“I want to help people," Woods added. "I want to do this and help people."

During that same car ride, Goldsberry got another phone call from Principal Hedges, but this phone call was one she was looking forward to—a call Hedges would describe as positive and exciting.

But that wasn’t the first positive phone call Goldsberry had received from Hedges. Since Woods started mediating between students and administrators, she noticed many changes. 

“I already knew he was changing because he wasn’t getting no phone calls no more. When she called and said that, and how he done helped in certain situations with other kids that she personally pulled him out, it put a smile on my face, warmed my heart, I was just so proud of him,” Goldsberry said. “I’m like, dang Dion, you really are growing up!”

Unfortunately Woods’ legal counsel won't be available to King Elementary students during the 2024-25 school year - he’ll be attending Dr. J. Blaine Hudson Middle School. 

While Woods’ academic and law career is bright, Goldsberry is glad that, toward the end of the school year, phone calls from King Elementary were met with pride and excitement. 

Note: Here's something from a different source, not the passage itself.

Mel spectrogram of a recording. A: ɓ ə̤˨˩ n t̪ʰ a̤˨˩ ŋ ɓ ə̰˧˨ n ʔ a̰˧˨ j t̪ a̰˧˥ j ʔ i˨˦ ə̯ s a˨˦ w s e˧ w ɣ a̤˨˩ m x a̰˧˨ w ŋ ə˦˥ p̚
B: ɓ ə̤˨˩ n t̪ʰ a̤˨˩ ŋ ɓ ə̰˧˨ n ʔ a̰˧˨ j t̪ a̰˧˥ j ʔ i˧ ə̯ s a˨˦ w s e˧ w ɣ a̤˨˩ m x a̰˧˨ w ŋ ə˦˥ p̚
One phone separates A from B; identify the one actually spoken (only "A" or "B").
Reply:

“The good phone calls definitely warmed my heart toward the end of the year,” Goldsberry said. “And they let me know me and Ms. Hedges and the rest of the staff was doing something right speaking the positive into him.”

By Dyuce Woodson